*Collected data*
-- Opening Marker --
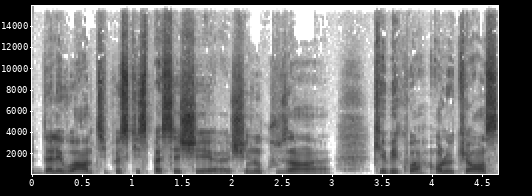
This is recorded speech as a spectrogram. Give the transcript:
d'aller voir un petit peu ce qui se passait chez, chez nos cousins québécois, en l'occurrence.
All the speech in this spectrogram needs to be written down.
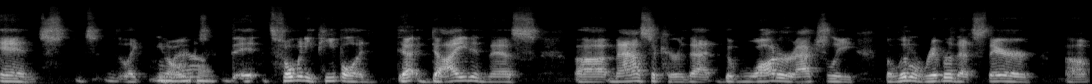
and like you know Wow. it, so many people had di- died in this uh, massacre that the water actually the little river that's there um,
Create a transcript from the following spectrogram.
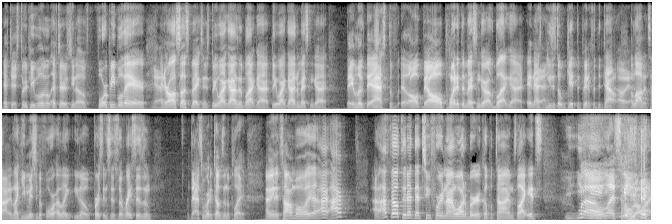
If there's three people, if there's you know four people there, Yeah. and they're all suspects, and there's three white guys and a black guy, three white guy and a Mexican guy. They look. They asked. The, all. They all pointed the Mexican guy or the black guy, and that's Yeah. you just don't get the benefit of the doubt Oh, a lot of the time. Like you mentioned before, uh, like you know, first instance of racism that's where it comes into play. I mean, in Tomball, yeah, I, I I felt it at that 249 Whataburger a couple times. Like it's you- Well, you- let's hold on.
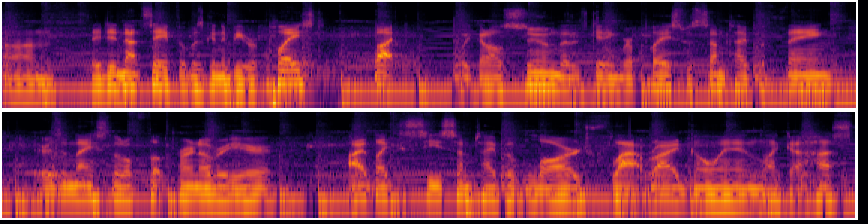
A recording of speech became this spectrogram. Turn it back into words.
Um, they did not say if it was going to be replaced, but we could all assume that it's getting replaced with some type of thing. There's a nice little footprint over here. I'd like to see some type of large flat ride go in, like a Husk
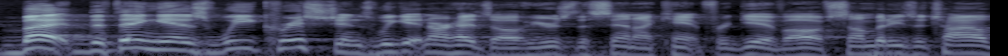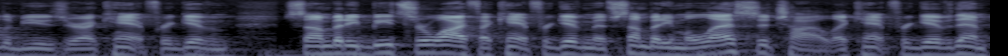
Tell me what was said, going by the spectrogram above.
But the thing is, we Christians, we get in our heads, oh, here's the sin I can't forgive. Oh, if somebody's a child abuser, I can't forgive them. Somebody beats their wife, I can't forgive them. If somebody molests a child, I can't forgive them.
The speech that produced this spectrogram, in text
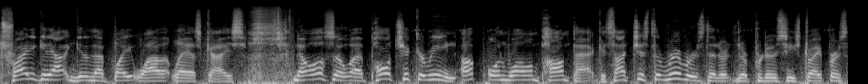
Try to get out and get in that bite while it lasts, guys. Now also, uh, Paul Chickarine up on Wallenpaupack. It's not just the rivers that are they're producing stripers.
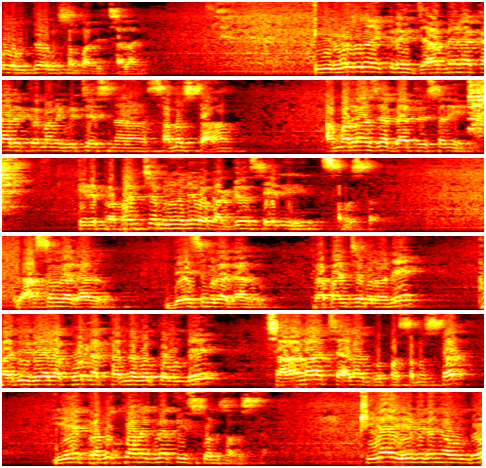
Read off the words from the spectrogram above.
ఓ ఉద్యోగం సంపాదించాలని. ఈ రోజున ఇక్కడ జాబ్ మేళా కార్యక్రమానికి విచ్చేసిన సంస్థ అమర్రాజా బ్యాటరీస్ అని ఇది ప్రపంచంలోనే ఒక అగ్రశ్రేణి సంస్థ. రాష్ట్రంలో కాదు దేశంలో కాదు ప్రపంచంలోనే పదివేల కోట్ల టర్నవర్తో ఉండే చాలా చాలా గొప్ప సంస్థ. ఏ ప్రభుత్వానికి కూడా తీసుకున్న సంస్థ. కియా ఏ విధంగా ఉందో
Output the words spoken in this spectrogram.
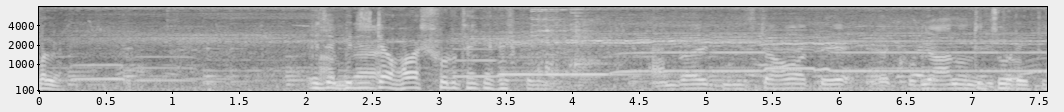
বলেন। এই যে ব্রিজটা হওয়ার শুরু থেকে শেষ পর্যন্ত। আমরা এই ব্রিজটা হওয়াতে খুবই জোরে, একটু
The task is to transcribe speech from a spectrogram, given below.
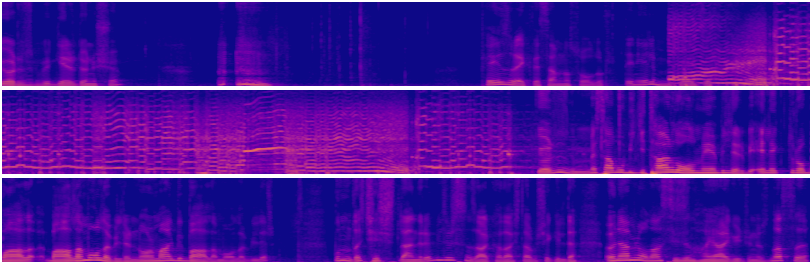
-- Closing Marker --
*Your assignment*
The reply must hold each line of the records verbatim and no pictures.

*Response to the exercise*
This is recorded speech as a spectrogram. Give the transcript:
d'aller voir un petit peu ce qui se passait chez, chez nos cousins québécois, en l'occurrence.
All the speech in this spectrogram needs to be written down.
and like you know Wow. it, so many people had di- died in this uh, massacre that the water actually the little river that's there um,
Create a transcript from the following spectrogram.
If there's three people, if there's you know four people there, Yeah. and they're all suspects, and there's three white guys and a black guy, three white guy and a Mexican guy. They look. They asked. The, all. They all pointed the Mexican guy or the black guy, and that's Yeah. you just don't get the benefit of the doubt Oh, a lot of the time. Like you mentioned before, uh, like you know, first instance of racism that's where it comes into play. I mean, in Tomball, yeah, I, I I felt it at that 249 Whataburger a couple times. Like it's you- Well, you- let's hold on.
A recording of speech became this spectrogram. Turn it back into words.
Um, they did not say if it was going to be replaced, but we could all assume that it's getting replaced with some type of thing. There's a nice little footprint over here. I'd like to see some type of large flat ride go in, like a Husk
Tell me what was said, going by the spectrogram above.
But the thing is, we Christians, we get in our heads, oh, here's the sin I can't forgive. Oh, if somebody's a child abuser, I can't forgive them. Somebody beats their wife, I can't forgive them. If somebody molests a child, I can't forgive them.
The speech that produced this spectrogram, in text
Try to get out and get in that bite while it lasts, guys. Now also, uh, Paul Chickarine up on Wallenpaupack. It's not just the rivers that are they're producing stripers.
Read off the words from the spectrogram above.
ఓ ఉద్యోగం సంపాదించాలని. ఈ రోజున ఇక్కడ జాబ్ మేళా కార్యక్రమానికి విచ్చేసిన సంస్థ అమర్రాజా బ్యాటరీస్ అని ఇది ప్రపంచంలోనే ఒక అగ్రశ్రేణి సంస్థ. రాష్ట్రంలో కాదు దేశంలో కాదు ప్రపంచంలోనే పదివేల కోట్ల టర్నవర్తో ఉండే చాలా చాలా గొప్ప సంస్థ. ఏ ప్రభుత్వానికి కూడా తీసుకున్న సంస్థ. కియా ఏ విధంగా ఉందో
Output the words spoken in this spectrogram.
বলেন। এই যে ব্রিজটা হওয়ার শুরু থেকে শেষ পর্যন্ত। আমরা এই ব্রিজটা হওয়াতে খুবই জোরে, একটু
The task is to transcribe speech from a spectrogram, given below.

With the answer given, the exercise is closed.